You don’t have to be a mad scientist to benefit from experiments (courtesy of Cliparts.co)
Imagine that you’re an entrepreneur tasked to start a new business. Or perhaps launch a new product.
How would you go about doing it?
Well, I believe that there are three different ways to create and launch a business or a product. This would depend on who you are.
The strategic planners would draft a comprehensive business plan.
As a planner, you would conduct extensive and robust market research, ensure that your technology is foolproof, and come up with detailed manpower and financial projections.
You might also attempt to answer all the questions out there.
You may even try to forecast what your business is going to be like 5,10 or even 15 years into the future.
The marketing strategy of such a plan would include a detailed picture of who your future customers would be like, right down to his/her age, sex, address, religious beliefs, hobbies, hair colour, and lifestyle preferences.
Where possible, every conceivable product feature and customer need would be painstakingly brainstormed and crafted into the plan.
The gamblers, on the other hand, would throw caution to the winds. You’d probably go with your gut more than any amount of number crunching or fact finding.
Fans of Malcolm Gladwell’s “Blink”, you believe in “thin slicing” and would wing it as your business grows. Depending on where the winds blow, you might invest time, energy and money in what’s hot, novel, or unique.
Always evolving and always moving, you are a risk taker who does not want to be committed to a fixed path. If possible, every single facet of your business would remain fluid, flexible and dynamic.
Nothing is sacred in their constant dance with the marketplace. What this also means is that things can be very chaotic and messy in an organisation started by a gambler.
Finally, the empiricists would develop systems and processes that capture learning “on the fly”.
While you’d study the best practices and experiences of similar businesses, you also understand that the only way to gauge market sentiment is to bring a product to market.

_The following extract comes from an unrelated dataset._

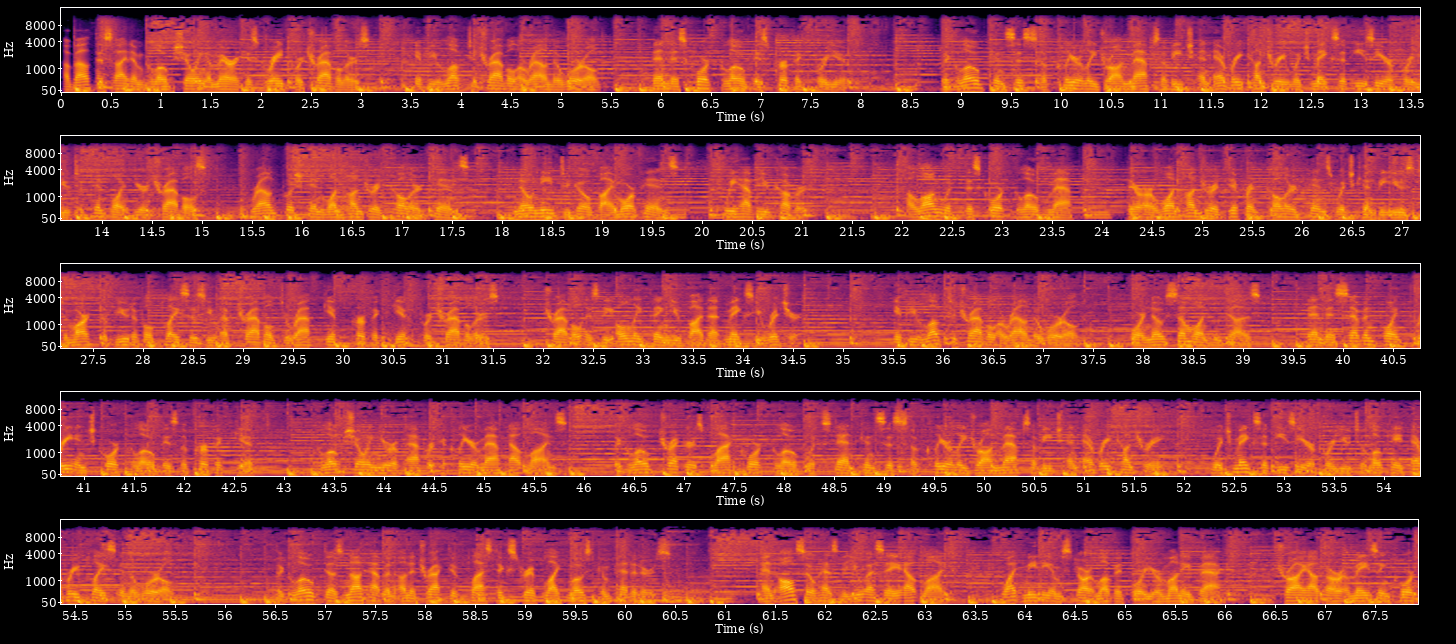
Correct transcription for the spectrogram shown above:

Empiricists launch beta versions of a product. You actively seek real-life customer feedback.
Unlike gamblers, you act on facts and data, not guesswork or gut feelings. Like scientists, you know the importance of testing a hypothesis with actual results in the laboratory of the marketplace.
While an empiricist may be as detailed and meticulous as a strategic planner, you are also mindful of the fact that most forecasts fail.
Products that are “good enough” but timely are preferred to overdue perfection. The aim here is to propel your product as quickly (and cheaply) to the market as possible, learn from mistakes (and successes), and modify accordingly.
Such an example is best captured by the Lean Startup or Agile methodology.
In a stable and predictable environment, the strategic planners would probably come out tops. Familiar with the ins and outs of their trade, their projections and analyses could fall nicely into place.
However, in today’s wildly variable business climate, it is nigh impossible to predict anything. The only way to ascertain if something works is to put it out into the market.
In this regard, empirical testing and experimentation probably works far better than detailed business planning.
By pushing a product or a business out to market early (while ensuring that adequate risk management measures are in place), you can learn quickly, adapt quickly and improve quickly.
Making your prototype cheaper and faster helps you to reduce investment risks. It also allows your customer feedback to be incorporated into the next improved iteration of the product.
The next time you consider conceptualising, developing and launching a new product or business, consider embracing the tenets of empiricism. I assure you that it’ll improve your chances of success on the road of entrepreneurship – or intrapreneurship.